and compel the t'nlted States to Intervene,
In fact every government official . front
President Palma down ia sincerely anxloua
to force such Intervention rather .than yield
to any one of tha terms offered by the
liberal party and those in arms against
tbe government.
The liberal leaders chacaterlxe tha con
duct of the government as treason to th
republic while Secretary of War Taft re
gards It aa an unwarranted and dishonor
able attempt to force the hand of th
United States Into Intervention. This, It
has been stated, la precisely what th
Roosevelt administration has been most
anxious to avoid.

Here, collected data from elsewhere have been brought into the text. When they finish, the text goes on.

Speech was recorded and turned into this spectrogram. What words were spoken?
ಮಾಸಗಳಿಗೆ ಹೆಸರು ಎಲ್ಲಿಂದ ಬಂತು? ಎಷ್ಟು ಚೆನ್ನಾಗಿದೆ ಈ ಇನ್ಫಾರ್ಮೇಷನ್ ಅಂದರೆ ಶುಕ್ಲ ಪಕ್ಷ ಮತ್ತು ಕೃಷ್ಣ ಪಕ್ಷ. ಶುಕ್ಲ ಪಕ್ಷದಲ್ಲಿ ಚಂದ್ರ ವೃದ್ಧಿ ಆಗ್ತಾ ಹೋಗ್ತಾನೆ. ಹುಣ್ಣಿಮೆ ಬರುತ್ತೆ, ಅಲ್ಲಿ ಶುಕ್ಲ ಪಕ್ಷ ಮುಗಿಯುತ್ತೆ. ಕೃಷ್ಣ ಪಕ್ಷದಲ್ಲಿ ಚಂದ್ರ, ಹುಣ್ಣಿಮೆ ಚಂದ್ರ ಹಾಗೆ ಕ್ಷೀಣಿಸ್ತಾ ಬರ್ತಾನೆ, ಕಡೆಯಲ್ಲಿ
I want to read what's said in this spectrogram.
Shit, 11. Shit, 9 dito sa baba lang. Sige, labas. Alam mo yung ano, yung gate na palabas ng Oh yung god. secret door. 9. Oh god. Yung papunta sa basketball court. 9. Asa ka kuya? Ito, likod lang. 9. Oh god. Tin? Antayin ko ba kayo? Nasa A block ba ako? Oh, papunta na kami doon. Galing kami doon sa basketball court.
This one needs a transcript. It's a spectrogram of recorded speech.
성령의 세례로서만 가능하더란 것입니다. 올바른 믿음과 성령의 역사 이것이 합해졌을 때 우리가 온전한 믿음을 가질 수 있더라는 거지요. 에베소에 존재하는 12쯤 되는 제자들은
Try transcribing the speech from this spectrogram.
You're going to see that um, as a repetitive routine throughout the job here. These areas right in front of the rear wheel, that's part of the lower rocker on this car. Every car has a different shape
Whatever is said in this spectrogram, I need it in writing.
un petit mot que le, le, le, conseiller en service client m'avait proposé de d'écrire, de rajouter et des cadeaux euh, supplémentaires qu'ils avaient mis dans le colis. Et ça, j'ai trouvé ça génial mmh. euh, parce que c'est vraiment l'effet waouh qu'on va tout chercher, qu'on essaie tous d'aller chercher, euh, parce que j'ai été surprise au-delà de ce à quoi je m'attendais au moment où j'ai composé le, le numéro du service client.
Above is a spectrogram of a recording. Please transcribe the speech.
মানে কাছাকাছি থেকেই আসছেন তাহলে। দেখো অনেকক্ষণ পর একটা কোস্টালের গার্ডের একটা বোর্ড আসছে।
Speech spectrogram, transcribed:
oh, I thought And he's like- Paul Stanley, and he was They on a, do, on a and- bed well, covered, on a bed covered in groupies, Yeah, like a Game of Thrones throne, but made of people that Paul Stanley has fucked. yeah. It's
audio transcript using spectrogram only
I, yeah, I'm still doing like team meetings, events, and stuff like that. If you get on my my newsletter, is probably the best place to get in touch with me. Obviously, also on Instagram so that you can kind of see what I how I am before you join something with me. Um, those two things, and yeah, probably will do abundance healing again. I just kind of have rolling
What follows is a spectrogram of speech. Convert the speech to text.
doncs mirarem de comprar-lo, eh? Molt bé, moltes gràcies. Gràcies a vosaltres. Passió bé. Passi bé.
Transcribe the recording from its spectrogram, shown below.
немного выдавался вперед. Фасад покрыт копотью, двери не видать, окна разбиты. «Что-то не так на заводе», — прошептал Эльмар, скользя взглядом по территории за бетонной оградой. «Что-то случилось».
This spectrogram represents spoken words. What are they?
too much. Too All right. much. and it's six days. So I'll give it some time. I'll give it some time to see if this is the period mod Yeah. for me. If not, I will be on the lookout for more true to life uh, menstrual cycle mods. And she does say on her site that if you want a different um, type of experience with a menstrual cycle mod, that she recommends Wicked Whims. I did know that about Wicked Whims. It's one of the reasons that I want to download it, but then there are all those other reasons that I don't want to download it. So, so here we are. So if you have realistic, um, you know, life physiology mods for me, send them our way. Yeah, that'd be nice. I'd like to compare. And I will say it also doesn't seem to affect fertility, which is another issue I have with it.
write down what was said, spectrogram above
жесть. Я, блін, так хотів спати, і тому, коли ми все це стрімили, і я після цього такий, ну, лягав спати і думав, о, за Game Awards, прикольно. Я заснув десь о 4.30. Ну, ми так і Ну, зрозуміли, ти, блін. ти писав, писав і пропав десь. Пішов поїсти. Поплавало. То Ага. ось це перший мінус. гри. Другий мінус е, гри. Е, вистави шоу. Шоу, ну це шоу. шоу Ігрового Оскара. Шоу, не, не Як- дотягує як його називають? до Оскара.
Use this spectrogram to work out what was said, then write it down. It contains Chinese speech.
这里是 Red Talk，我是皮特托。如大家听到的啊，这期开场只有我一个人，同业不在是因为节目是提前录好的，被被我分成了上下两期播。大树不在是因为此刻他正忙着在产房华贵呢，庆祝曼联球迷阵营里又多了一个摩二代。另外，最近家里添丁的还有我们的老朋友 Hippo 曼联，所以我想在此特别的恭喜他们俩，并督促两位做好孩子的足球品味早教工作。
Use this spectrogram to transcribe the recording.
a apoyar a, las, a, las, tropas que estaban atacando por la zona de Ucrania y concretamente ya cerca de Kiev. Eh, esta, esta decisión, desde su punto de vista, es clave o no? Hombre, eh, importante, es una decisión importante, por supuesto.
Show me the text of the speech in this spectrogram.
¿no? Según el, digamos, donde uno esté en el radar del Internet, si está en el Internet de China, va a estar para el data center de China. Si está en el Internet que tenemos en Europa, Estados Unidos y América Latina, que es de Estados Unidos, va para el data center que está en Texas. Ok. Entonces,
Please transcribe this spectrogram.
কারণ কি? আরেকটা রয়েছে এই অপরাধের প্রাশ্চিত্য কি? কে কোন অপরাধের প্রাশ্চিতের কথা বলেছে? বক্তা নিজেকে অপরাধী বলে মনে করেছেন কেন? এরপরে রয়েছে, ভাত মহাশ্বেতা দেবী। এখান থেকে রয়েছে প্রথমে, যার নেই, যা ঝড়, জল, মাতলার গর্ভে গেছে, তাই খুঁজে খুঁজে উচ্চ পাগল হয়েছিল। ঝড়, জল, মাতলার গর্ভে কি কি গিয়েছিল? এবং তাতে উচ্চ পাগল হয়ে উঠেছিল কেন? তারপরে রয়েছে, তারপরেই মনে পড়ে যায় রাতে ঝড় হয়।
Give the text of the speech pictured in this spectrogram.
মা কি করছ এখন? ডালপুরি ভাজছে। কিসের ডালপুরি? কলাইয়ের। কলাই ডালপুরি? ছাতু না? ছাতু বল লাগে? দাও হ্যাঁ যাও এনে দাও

It is still Just barely
possible that President Roosevelt, througli
Secretary Taft and Assistant Secretary of
Suite Bacon', may yet arrange to establish
the liberals In control of the Cuban gov
ernment, but t,lils la regarded bnly aa tha
remotest sort of possibility. With either
party Installed In power there would still
remain a condition ot deplorable dissatis
faction and unrest and tonight there ap
pears nothing whatever to promise relief
rave full control by the I'nlted States.
Acting Secretary of the Interior Montalvo
declared this evening that lie would never
turn the army over to th liberals under
any circumstances, but all government offi
cials units In saying that If the rebels
In the field or any portion of them resUH
American control the Cuban army would
co-operate with the I'nlted States In every
nay possible. The real feeling at the
palace is one of relief In 'the prospect that
the adversaries of the government will not
win, combined wltb the satisfaction thst
tha United States will ba obliged t take
i
i